Green saw more minutes going forward, but soon found himself struggling to get on the floor afterwards on some nights and the man whose minutes he took – Rozier – was back in the playing mix. 

During those times when Rozier wasn't playing, he said Green was a fixture in his ear, offering words of encouragement regardless of whether he was playing a lot or not at all. 

“Gerald’s always encouraging me, encouraging the young guys to just keep working, be patient and when your time comes, run with it,” Rozier recently told CSNNE.com. “He’s been a great vet for us young guys.”

And while Bogut wouldn’t come in looking to mess with the team’s chemistry, that doesn’t matter.

Anytime a new guy is added to the mix, it has the potential to be a really good pick-up or a potentially catastrophic equation of subtraction by addition.

In talking with a league executive who Bogut played for earlier in his career, he said Bogut would be a good addition to the Celtics roster from a basketball standpoint.

“But you never know about how they fit outside of that,” the executive told CSNNE.com. “As we’ve seen, sometimes it’s just as important that guys click off the court as it is that they can play together on it. I don’t think that would be an issue, but with new guys and not knowing how that locker room works and its dynamics, you just never really know how it’ll play out.

The executive added, “But if they can get him after the Philly buyout, do it. He can help them. His strength is their weakness; it makes a lot of sense for both sides honestly.”

Bradley on return to Celtics lineup: 'I wish I played a little bit more'

Bradley on return to Celtics lineup: 'I wish I played a little bit more'

BOSTON – Before Monday’s 114-98 loss to the Atlanta Hawks, Avery Bradley talked about how hard it was going to be for both him and head coach Brad Stevens to accept his minutes restriction.

The 6-foot-2 guard, returning to the lineup after missing 18 straight games with a right Achilles injury, logged just under 15 minutes (14:58) on Monday while scoring six points on 2-for-4 shooting as well as tallying a game-high three steals.

“I wish I played a little bit more,” Bradley said following the game. “But it felt good to be out there.”

Stevens had similar thoughts on Bradley’s limited return.
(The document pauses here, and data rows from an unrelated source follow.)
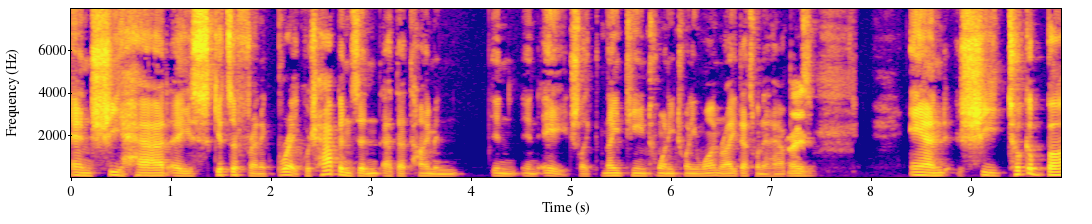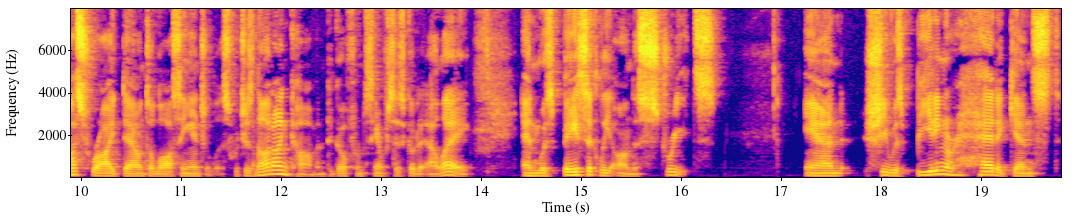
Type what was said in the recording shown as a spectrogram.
and she had a schizophrenic break, which happens in at that time in in in age, like 19, 20, 21, right? That's when it happens. Right. And she took a bus ride down to Los Angeles, which is not uncommon to go from San Francisco to LA, and was basically on the streets. And she was beating her head against,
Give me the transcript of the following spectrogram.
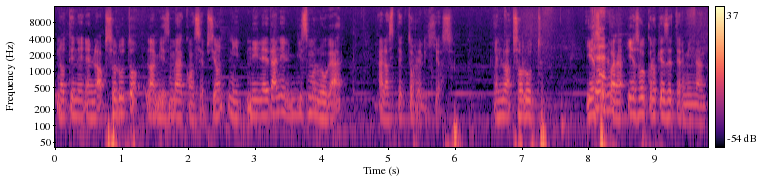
no tienen en lo absoluto la misma concepción ni, ni le dan el mismo lugar al aspecto religioso, en lo absoluto. Y eso, Claro. para, y eso creo que es determinante.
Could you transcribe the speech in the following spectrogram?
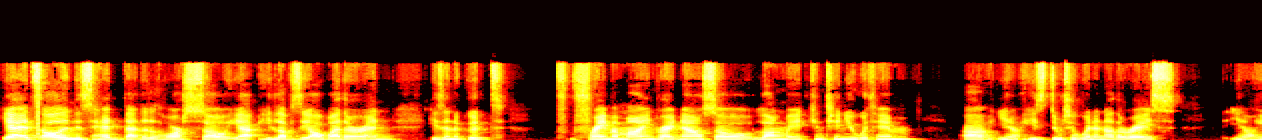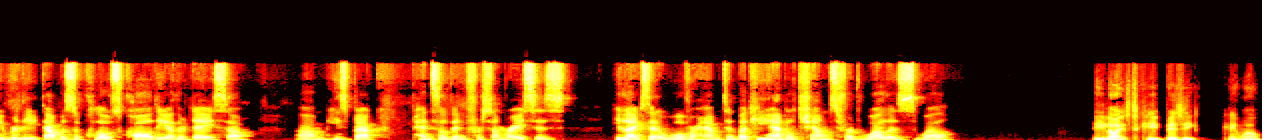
Yeah, it's all in his head, that little horse. So, yeah, he loves the all weather and he's in a good f- frame of mind right now. So, long may it continue with him. Uh, you know, he's due to win another race you know, he really that was a close call the other day. So um, he's back penciled in for some races. He likes it at Wolverhampton, but he handled Chelmsford well as well. He likes to keep busy, Kingwell.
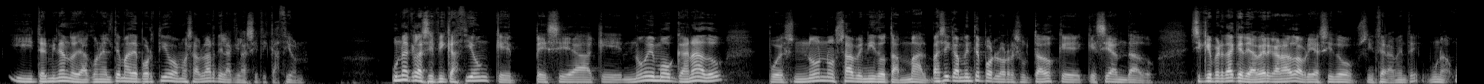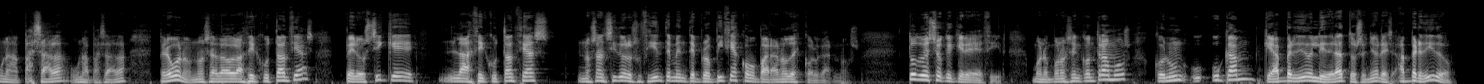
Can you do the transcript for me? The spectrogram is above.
Y terminando ya con el tema deportivo, vamos a hablar de la clasificación. Una clasificación que, pese a que no hemos ganado, pues no nos ha venido tan mal, básicamente por los resultados que, se han dado. Sí que es verdad que de haber ganado habría sido, sinceramente, una, una, pasada, una pasada, pero bueno, no se han dado las circunstancias, pero sí que las circunstancias nos han sido lo suficientemente propicias como para no descolgarnos. ¿Todo eso qué quiere decir? Bueno, pues nos encontramos con un UCAM que ha perdido el liderato, señores, ha perdido.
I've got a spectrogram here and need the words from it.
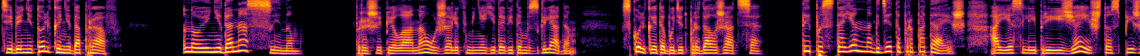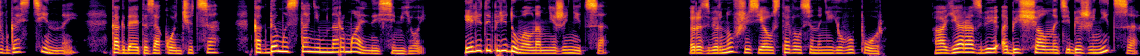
тебе не только не до прав, но и не до нас с сыном», — прошипела она, ужалив меня ядовитым взглядом. «Сколько это будет продолжаться? Ты постоянно где-то пропадаешь, а если и приезжаешь, то спишь в гостиной. Когда это закончится? Когда мы станем нормальной семьей? Или ты передумал на мне жениться?» Развернувшись, я уставился на нее в упор. «А я разве обещал на тебе жениться?»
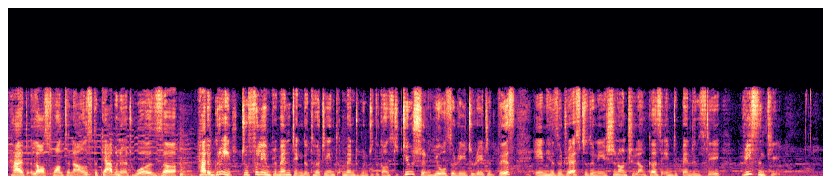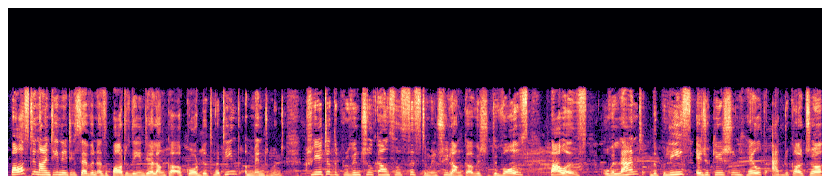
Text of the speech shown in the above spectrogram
had last month announced the cabinet was uh, had agreed to fully implementing the 13th Amendment to the Constitution. He also reiterated this in his address to the nation on Sri Lanka's Independence Day recently. Passed in 1987 as a part of the India-Lanka Accord, the 13th Amendment created the provincial council system in Sri Lanka which devolves powers over land, the police, education, health, agriculture,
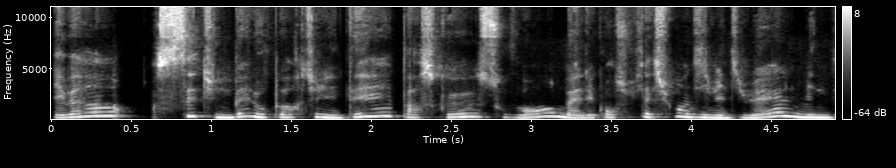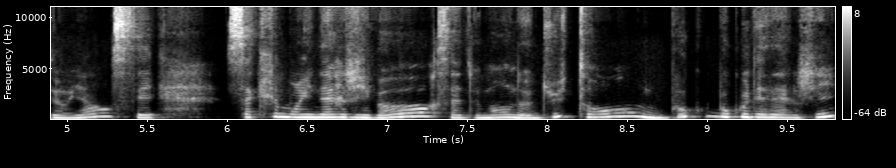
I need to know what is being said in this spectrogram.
Eh ben, c'est une belle opportunité parce que souvent, bah, les consultations individuelles, mine de rien, c'est sacrément énergivore, ça demande du temps, beaucoup, beaucoup d'énergie.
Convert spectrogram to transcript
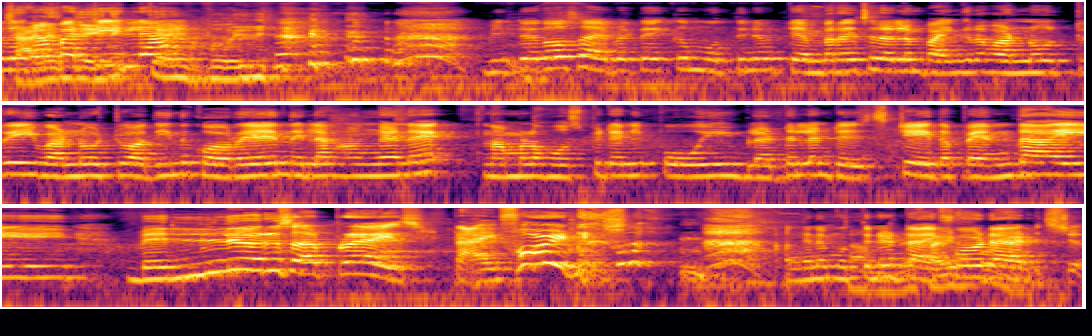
വരാൻ പറ്റിയില്ല. പിറ്റേ ദിവസം ആയപ്പോഴത്തേക്ക് മുത്തിന് ടെമ്പറേച്ചർ എല്ലാം ഭയങ്കര one O three one O two അതിൽ നിന്ന് കുറയുന്നില്ല. അങ്ങനെ നമ്മൾ ഹോസ്പിറ്റലിൽ പോയി ബ്ലഡ് എല്ലാം ടെസ്റ്റ് ചെയ്തപ്പോൾ എന്തായി? വലിയൊരു സർപ്രൈസ് ടൈഫോയിഡ് അങ്ങനെ മുത്തിന് ടൈഫോയിഡ്. അടിച്ചു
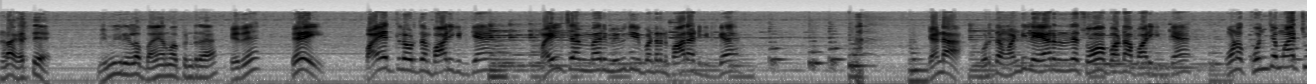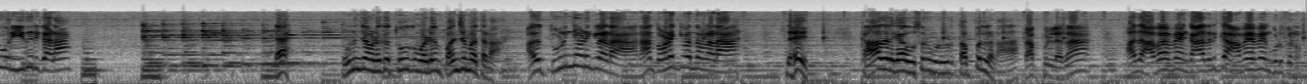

“Both Avery and I, we were both like, maybe five more minutes or six more minutes,” Stevens said. “But the plan going in was to play him through that first half, hopefully two good stints, about 15 minutes, and then increase that piece by piece over the next few games.”

Despite the long layoff, Bradley looked very much like the Avery Bradley that was playing at a near All-Star level prior to the injury.

You figure even with the long lay-off, Bradley’s defense was going to be close to where it was earlier this season.

But the fact that he was able to quickly get into a nice shooting rhythm – he made his first shot attempt – was indeed a pleasant surprise to him.

“I’ve been able to just get shots up and I was a little nervous to see how it was going to translate in the game,” Bradley said. “But I felt comfortable out there. I just tried to focus on defense and I told myself if I focus on defense I’ll make shots on the offensive end.”

Prior to the injury, Bradley was averaging 17.7 points per game which was second on the team, along with a team-leading 6.9 rebounds per game.

With his minutes being limited for at least this first week, there’s no telling how long it will take for Bradley to start posting those numbers again.

But Monday was a great first step in the right direction for a player whose talents will be essential for the Celtics to have the kind of finish to the regular season that they want going into the playoffs.

While building up towards being at the top of his game is certainly a goal Bradley has for himself, patience, trusting the rehabilitation process while maxing out his production with a small window of playing time, are all keys to his recovery.

“I wish it was split up or something in the second half but it is what it is,” said Bradley, referring to his playing time being limited to 15 or so minutes now. “I just have to go out there, no matter how many minutes I get, and play as hard as I can. That has to be my mindset.”